If the proposed direction is the same as that of the current passing in a certain resistance then the potential difference between the ends of that resistance is negative, If the proposed direction is opposite to that of the current passing in a certain resistance then the potential difference between the ends of that resistance is positive.

##### How to solve problems of Kirchhoff’s laws

For the electric circuit to calculate the electric current intensity passing through each resistance, we go through the following steps:

1. Determine the number of the unknown quantities required to be calculated, Propose certain direction for each unknown current (These directions are not all necessarily to be correct), Determine direction for each closed path randomly (clockwise or anti-clockwise).
2. Apply Kirchhoff’s first law at a junction for the current once such that: Sum of input currents = Sum of output currents, Thus you obtained the first equation.
3. Choose a closed loop and apply Kirchhoff’s second law such that: Algebraic sum of emf = Algebraic sum of potential differences, where the sign rule should be respected.
4. Repeat the previous step for many loops till the number of equations equals the number of unknown values.
5. Solve equations to obtain the unknown values which are I1, I2, I3.
6. If the calculated value for the current was positive: then the correct direction is the same as that of the proposed direction from the beginning, Negative: then the correct direction is opposite to that of the proposed direction from the beginning.

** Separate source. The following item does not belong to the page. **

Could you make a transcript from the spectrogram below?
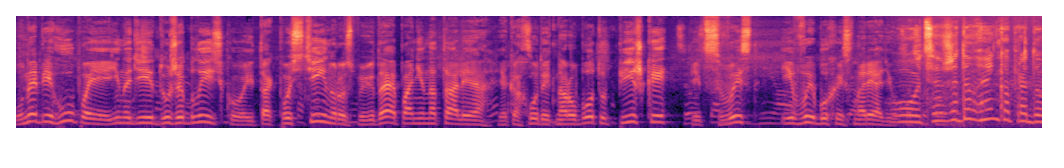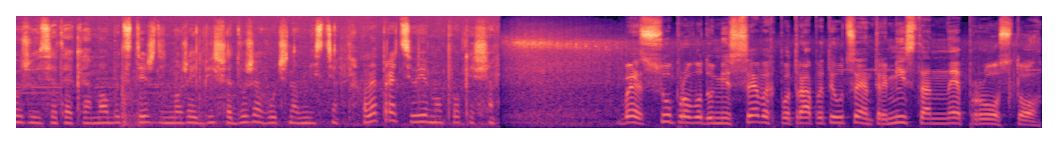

Ohm’s Law for the closed circuit, Relation between emf (VB) of an electric cell & voltage across its poles